However, when Kurds in northern Syria (Rojava) defeated radical jihadist groups such as Islamic State, and the Syrian government backed by Russia retook its territory from the jihadist groups, except (so far) Idlib, which is where the Turkish government has focused its efforts, the situation on the ground meant that Erdogan’s government had no option but to withdraw from Idlib and consequently betray its jihadist brothers.
The fact that Erdogan and his government have failed reaching their target of “neo-Ottomanism” and have not been able to protect their jihadist brothers also damages Turkey’s prestige. This is one reason why the Turkish government has undertaken its incursion into Idlib.
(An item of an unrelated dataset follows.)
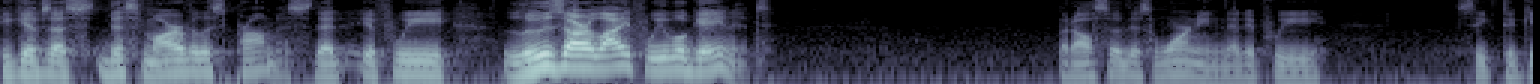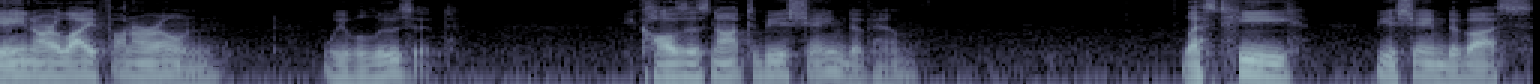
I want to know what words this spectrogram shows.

Second, the most crucial reason of all why Turkey wants to be in Idlib and other parts of Syria is Kurdophobia; Turkey could not endure any possibility of Kurdish self-determination or even basic human rights either at home or beyond Turkish borders, which is why Turkey has attacked and assaulted Kurdish areas in Syria whenever an opportunity arose. Turkey under Erdogan’s leadership, supported by the Sunni-based, nationalist and jihadist Syrian terrorist groups, openly breached international human rights laws in the Afrin occupation, and in Tal Abad, a Kurdish-controlled area in northern Syria.
Obviously, the question arises, why is Turkey so offensive toward Kurds, when historically there has been a close friendship between Turks and Kurds, manifesting itself across many centuries, from the Battle of Manzikert (1071) to World War I?
What the studies indicate is that Turkish statesmen have a toxic conviction that Kurds could one day destroy the unity of the Turkish republic. Consequently, the Turkish state has pursued an oppressive campaign of Kurdish assimilation, which has led to much suffering and many deaths. Turkey’s Kurdophobia began right back at the creation of the republic, which is based on the notion of “one state, one flag and one people,” which means “one ethnicity” (i.e. Turk).
In short, Turkey’s persistent interference in Idlib despite all costs matches its continuing Kurdophobia at home and elsewhere. Such a mentality not only leads to chaos in the region but also seriously undermines the interests of the Turkish state itself.
Only when the state changes its mindset and starts to show willingness to take on its historical responsibility and seek a perpetual peace and accommodation with the Kurds will Turkey be able to move forward in its own long-term interest not only as a respectable actor in Middle East politics but also with increased prestige in the world.

The writer has a doctorate in hydropolitics in the Middle East from the University of Exeter, UK.